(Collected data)
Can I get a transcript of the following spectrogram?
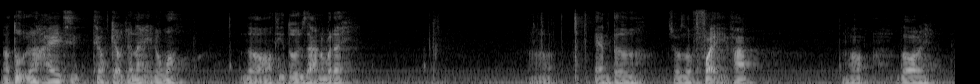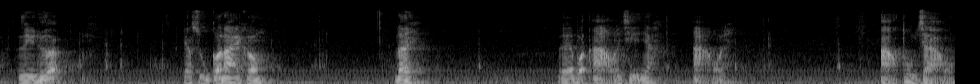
Là tụi nó hay thì theo kiểu thế này đúng không? Đó thì tôi dán vào đây đó, enter cho dấu phẩy phát. Đó rồi gì nữa? Kéo xuống còn ai không? Đây. Đây là bọn ảo anh chị nhé ảo này. Ảo tung chảo.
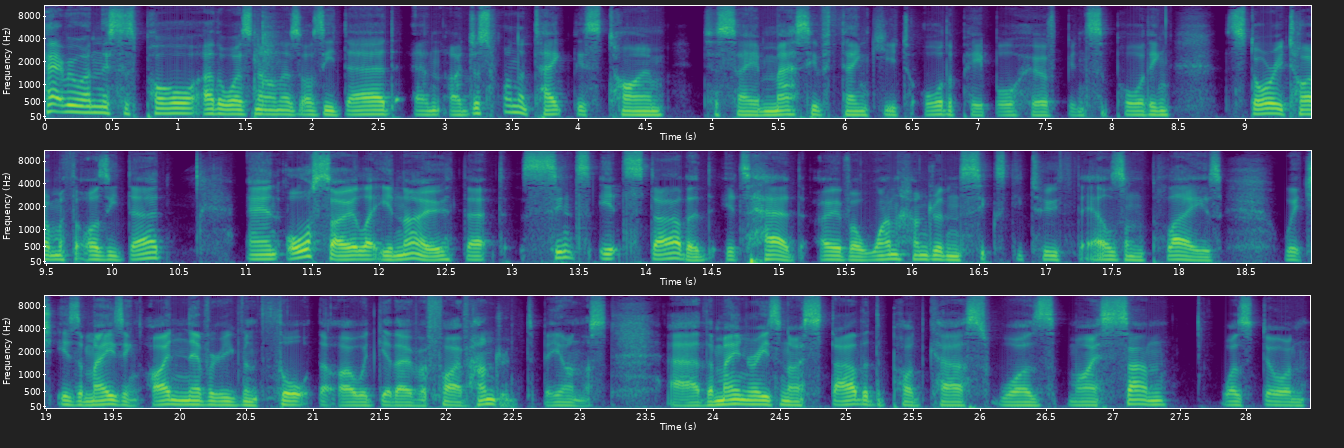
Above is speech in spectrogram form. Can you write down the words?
Hey everyone, this is Paul, otherwise known as Aussie Dad, and I just want to take this time to say a massive thank you to all the people who have been supporting Story Time with the Aussie Dad. And also let you know that since it started, it's had over 162,000 plays, which is amazing. I never even thought that I would get over 500, to be honest. Uh, the main reason I started the podcast was my son was doing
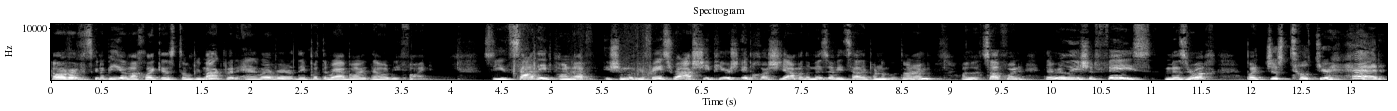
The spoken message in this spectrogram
However, if it's going to be a machlekes, don't be makbid, and wherever they put the rabbi, that would be fine. So Yitzadid Panav, you should move your face. Rashi, Pirush, Ibchosh, Yama, the Mizrach, Yitzadid Panav, Ladarim, or Litzafon. That really you should face Mizrach, but just tilt your head,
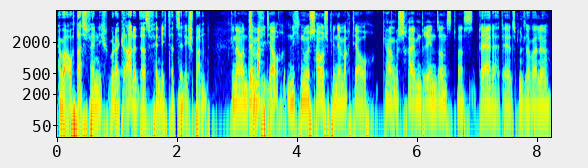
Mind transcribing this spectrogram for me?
Aber auch das fände ich, oder gerade das fände ich tatsächlich spannend. Genau, und der So macht ja auch nicht nur Schauspielen, der macht ja auch Schreiben, Drehen, sonst was. Der, der hat ja jetzt mittlerweile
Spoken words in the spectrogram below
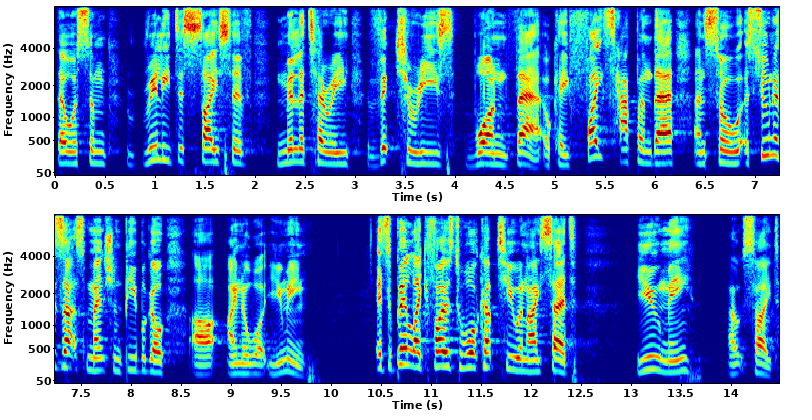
there were some really decisive military victories won there. Okay, fights happened there, and so as soon as that's mentioned, people go, uh, I know what you mean. It's a bit like if I was to walk up to you and I said, You, me, outside.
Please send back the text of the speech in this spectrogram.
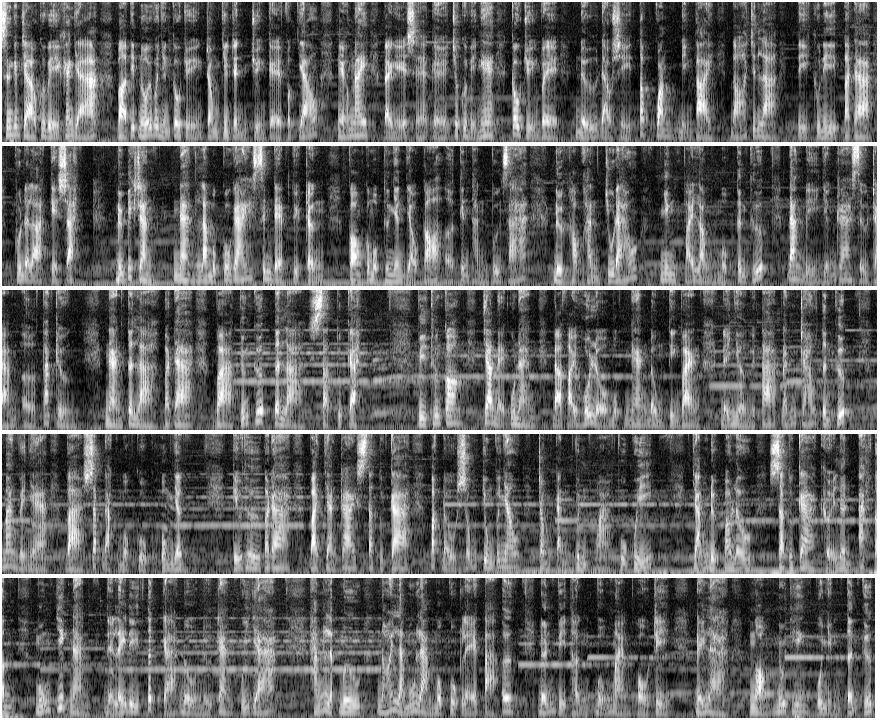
Xin kính chào quý vị khán giả và tiếp nối với những câu chuyện trong chương trình Chuyện kể Phật giáo. Ngày hôm nay, Đại Nghĩa sẽ kể cho quý vị nghe câu chuyện về nữ đạo sĩ tóc quăng biện tài, đó chính là Tikuni Pada Kundala Kesa. Được biết rằng, nàng là một cô gái xinh đẹp tuyệt trần, con của một thương nhân giàu có ở kinh thành Vương Xá, được học hành chu đáo nhưng phải lòng một tên cướp đang bị dẫn ra xử trảm ở pháp trường. Nàng tên là Bada và tướng cướp tên là Satuka. Vì thương con, cha mẹ của nàng đã phải hối lộ một ngàn đồng tiền vàng để nhờ người ta đánh tráo tên cướp, mang về nhà và sắp đặt một cuộc hôn nhân. Tiểu thư Bada và chàng trai Satuka bắt đầu sống chung với nhau trong cảnh vinh hoa phú quý. Chẳng được bao lâu, Satuka khởi lên ác tâm muốn giết nàng để lấy đi tất cả đồ nữ trang quý giá. Hắn lập mưu nói là muốn làm một cuộc lễ tạ ơn đến vị thần bổn mạng hộ trì. Đấy là ngọn núi thiên của những tên cướp.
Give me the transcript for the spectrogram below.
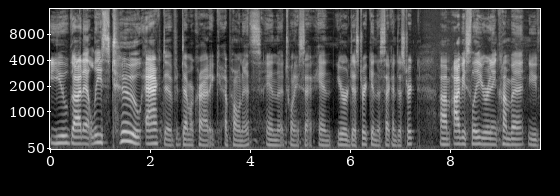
you got at least two active Democratic opponents in the 22nd in your district, in the second district. Um, obviously, you're an incumbent. You've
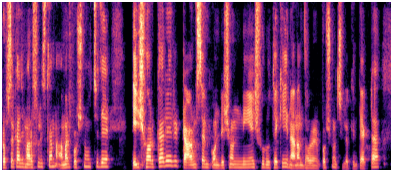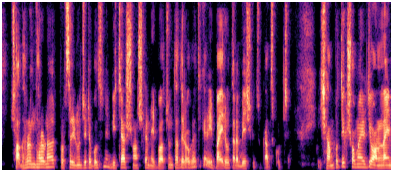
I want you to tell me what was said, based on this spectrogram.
প্রফেসর কাজী মারুফুল ইসলাম, আমার প্রশ্ন হচ্ছে যে, এই সরকারের টার্মস অ্যান্ড কন্ডিশন নিয়ে শুরু থেকেই নানান ধরনের প্রশ্ন ছিল। কিন্তু একটা সাধারণ ধারণা প্রফেসর ইনুজ যেটা বলছেন বিচার, সংস্কার, নির্বাচন তাদের অগ্রাধিকার, এর বাইরেও তারা বেশ কিছু কাজ করছে। এই সাম্প্রতিক সময়ের যে অনলাইন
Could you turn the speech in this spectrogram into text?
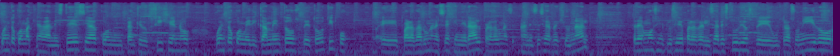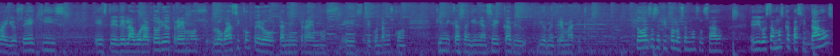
cuento con máquina de anestesia, con tanque de oxígeno, cuento con medicamentos de todo tipo eh, para dar una anestesia general, para dar una anestesia regional. Traemos inclusive para realizar estudios de ultrasonido, rayos X, este, de laboratorio traemos lo básico, pero también traemos, este, contamos con química sanguínea seca, biometría hemática. Todos esos equipos los hemos usado. Le digo, estamos capacitados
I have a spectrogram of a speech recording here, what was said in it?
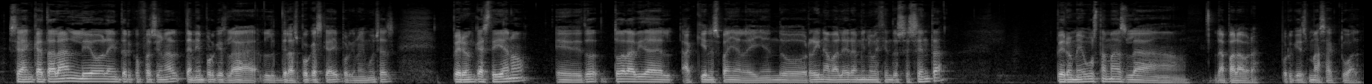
O sea, en catalán leo la interconfesional, también porque es la, de las pocas que hay, porque no hay muchas. Pero en castellano, eh, de to toda la vida aquí en España leyendo Reina Valera 1960, pero me gusta más la, la palabra, porque es más actual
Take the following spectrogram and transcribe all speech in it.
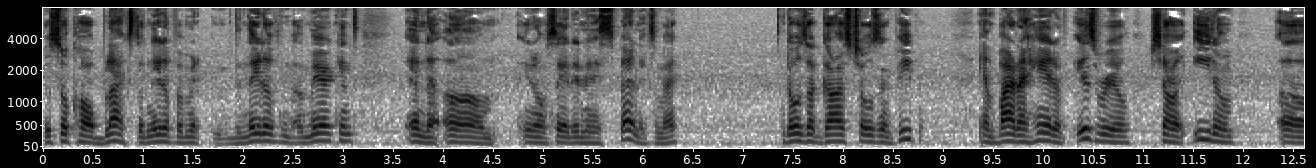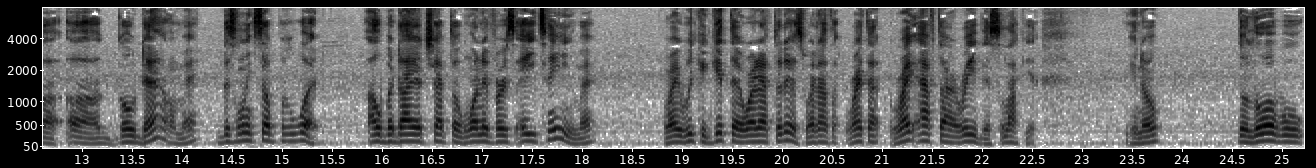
the so-called blacks, the Native the Native Americans, and the um, you know, I'm saying, and the Hispanics, man. Those are God's chosen people, and by the hand of Israel shall Edom uh, uh, go down, man. This links up with what? Obadiah chapter one and verse eighteen, man. Right, we could get there right after this, right after, right, that, right after I read this, Salakia. You know, the Lord will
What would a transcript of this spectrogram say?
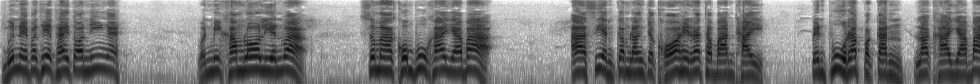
เหมือนในประเทศไทยตอนนี้ไง มันมีคำล้อเลียนว่า สมาคมผู้ค้ายาบ้า อาเซียนกำลังจะขอให้รัฐบาลไทย เป็นผู้รับประกันราคายาบ้า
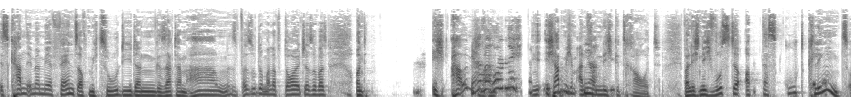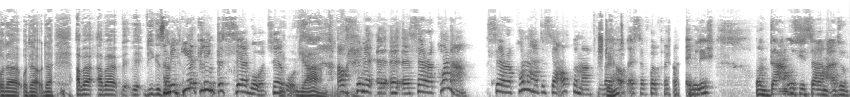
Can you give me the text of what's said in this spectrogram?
es kamen immer mehr Fans auf mich zu, die dann gesagt haben, ah, versuch doch mal auf Deutsch oder sowas. Und ich habe mich Ja, An- warum nicht? Ich habe mich am Anfang Ja. nicht getraut, weil ich nicht wusste, ob das gut klingt oder oder oder. Aber aber wie gesagt, Mit dir klingt es sehr gut, sehr gut. ja, Auch schöne äh, äh, Sarah Connor. Sarah Connor hat es ja auch gemacht. Die war Stimmt. ja auch erst erfolgreich auf Englisch. Und da muss ich sagen, also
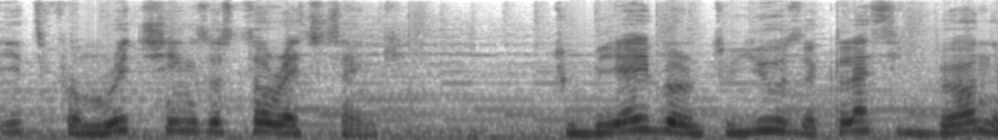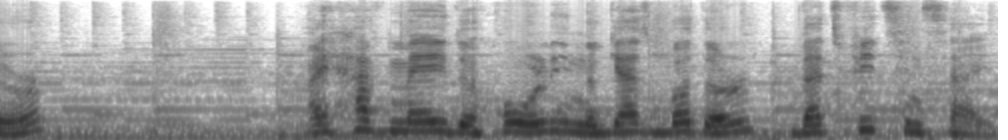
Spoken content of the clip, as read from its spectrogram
it from reaching the storage tank. To be able to use a classic burner, I have made a hole in the gas bottle that fits inside.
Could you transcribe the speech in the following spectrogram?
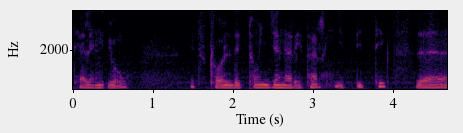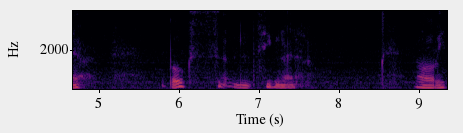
telling you. It's called the tone generator. It detects the box signal or it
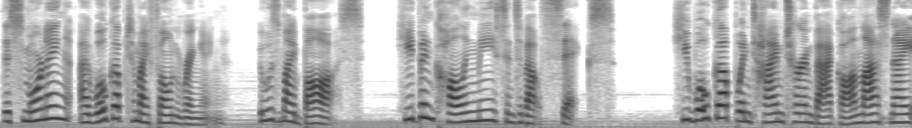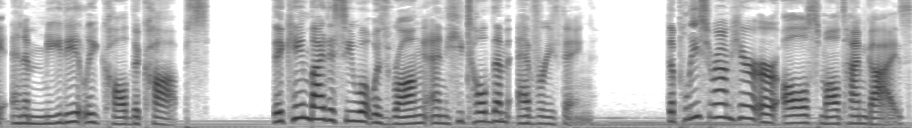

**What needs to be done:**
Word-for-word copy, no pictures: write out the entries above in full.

**Answer to this problem:**
Can I get a transcript of the following spectrogram?
Là tụi nó hay thì theo kiểu thế này đúng không? Đó thì tôi dán vào đây đó, enter cho dấu phẩy phát. Đó rồi gì nữa? Kéo xuống còn ai không? Đây. Đây là bọn ảo anh chị nhé ảo này. Ảo tung chảo.
Above is speech in spectrogram form. Can you write down the words?
Hey everyone, this is Paul, otherwise known as Aussie Dad, and I just want to take this time to say a massive thank you to all the people who have been supporting Story Time with the Aussie Dad. And also let you know that since it started, it's had over 162,000 plays, which is amazing. I never even thought that I would get over 500, to be honest. Uh, the main reason I started the podcast was my son was doing
The spoken message in this spectrogram
However, if it's going to be a machlekes, don't be makbid, and wherever they put the rabbi, that would be fine. So Yitzadid Panav, you should move your face. Rashi, Pirush, Ibchosh, Yama, the Mizrach, Yitzadid Panav, Ladarim, or Litzafon. That really you should face Mizrach, but just tilt your head,
Mind transcribing this spectrogram for me?
Aber auch das fände ich, oder gerade das fände ich tatsächlich spannend. Genau, und der So macht ja auch nicht nur Schauspielen, der macht ja auch Schreiben, Drehen, sonst was. Der, der hat ja jetzt mittlerweile
Spoken words in the spectrogram below
there were some really decisive military victories won there. Okay, fights happened there, and so as soon as that's mentioned, people go, uh, I know what you mean. It's a bit like if I was to walk up to you and I said, You, me, outside.
Please send back the text of the speech in this spectrogram.
Xin kính chào quý vị khán giả và tiếp nối với những câu chuyện trong chương trình Chuyện kể Phật giáo. Ngày hôm nay, Đại Nghĩa sẽ kể cho quý vị nghe câu chuyện về nữ đạo sĩ tóc quăng biện tài, đó chính là Tikuni Pada Kundala Kesa. Được biết rằng, nàng là một cô gái xinh đẹp tuyệt trần, con của một thương nhân giàu có ở kinh thành Vương Xá, được học hành chu đáo nhưng phải lòng một tên cướp đang bị dẫn ra xử trảm ở pháp trường. Nàng tên là Bada và tướng cướp tên là Satuka. Vì thương con, cha mẹ của nàng đã phải hối lộ một ngàn đồng tiền vàng để nhờ người ta đánh tráo tên cướp, mang về nhà và sắp đặt một cuộc hôn nhân. Tiểu thư Bada và chàng trai Satuka bắt đầu sống chung với nhau trong cảnh vinh hoa phú quý. Chẳng được bao lâu, Satuka khởi lên ác tâm muốn giết nàng để lấy đi tất cả đồ nữ trang quý giá. Hắn lập mưu nói là muốn làm một cuộc lễ tạ ơn đến vị thần bổn mạng hộ trì. Đấy là ngọn núi thiên của những tên cướp.
Give me the transcript for the spectrogram below.
you got at least two active Democratic opponents in the 22nd in your district, in the second district. Um, obviously, you're an incumbent. You've
I want you to tell me what was said, based on this spectrogram.
প্রফেসর কাজী মারুফুল ইসলাম, আমার প্রশ্ন হচ্ছে যে, এই সরকারের টার্মস অ্যান্ড কন্ডিশন নিয়ে শুরু থেকেই নানান ধরনের প্রশ্ন ছিল। কিন্তু একটা সাধারণ ধারণা প্রফেসর ইনুজ যেটা বলছেন বিচার, সংস্কার, নির্বাচন তাদের অগ্রাধিকার, এর বাইরেও তারা বেশ কিছু কাজ করছে। এই সাম্প্রতিক সময়ের যে অনলাইন
Could you turn the speech in this spectrogram into text?
cuento con máquina de anestesia, con tanque de oxígeno, cuento con medicamentos de todo tipo eh, para dar una anestesia general, para dar una anestesia regional. Traemos inclusive para realizar estudios de ultrasonido, rayos X, este, de laboratorio traemos lo básico, pero también traemos, este, contamos con química sanguínea seca, biometría hemática. Todos esos equipos los hemos usado. Le digo, estamos capacitados
I have a spectrogram of a speech recording here, what was said in it?
O sea, en catalán leo la interconfesional, también porque es la, de las pocas que hay, porque no hay muchas. Pero en castellano, eh, de to toda la vida aquí en España leyendo Reina Valera 1960, pero me gusta más la, la palabra, porque es más actual
Take the following spectrogram and transcribe all speech in it.
the so-called blacks, the Native the Native Americans, and the um, you know, I'm saying, and the Hispanics, man. Those are God's chosen people, and by the hand of Israel shall Edom uh, uh, go down, man. This links up with what? Obadiah chapter one and verse eighteen, man. Right, we could get there right after this, right after, right, that, right after I read this, Salakia. You know, the Lord will
What would a transcript of this spectrogram say?
เหมือนในประเทศไทยตอนนี้ไง มันมีคำล้อเลียนว่า สมาคมผู้ค้ายาบ้า อาเซียนกำลังจะขอให้รัฐบาลไทย เป็นผู้รับประกันราคายาบ้า
Can you give me the text of what's said in this spectrogram?
es kamen immer mehr Fans auf mich zu, die dann gesagt haben, ah, versuch doch mal auf Deutsch oder sowas. Und ich habe mich Ja, An- warum nicht? Ich habe mich am Anfang Ja. nicht getraut, weil ich nicht wusste, ob das gut klingt oder oder oder. Aber aber wie gesagt, Mit dir klingt es sehr gut, sehr gut. ja, Auch schöne äh, äh, Sarah Connor. Sarah Connor hat es ja auch gemacht. Die war Stimmt. ja auch erst erfolgreich auf Englisch. Und da muss ich sagen, also
Spoken content of the clip, as read from its spectrogram
it from reaching the storage tank. To be able to use a classic burner, I have made a hole in the gas bottle that fits inside.
Could you transcribe the speech in the following spectrogram?
telling you. It's called the tone generator. It detects the box signal or it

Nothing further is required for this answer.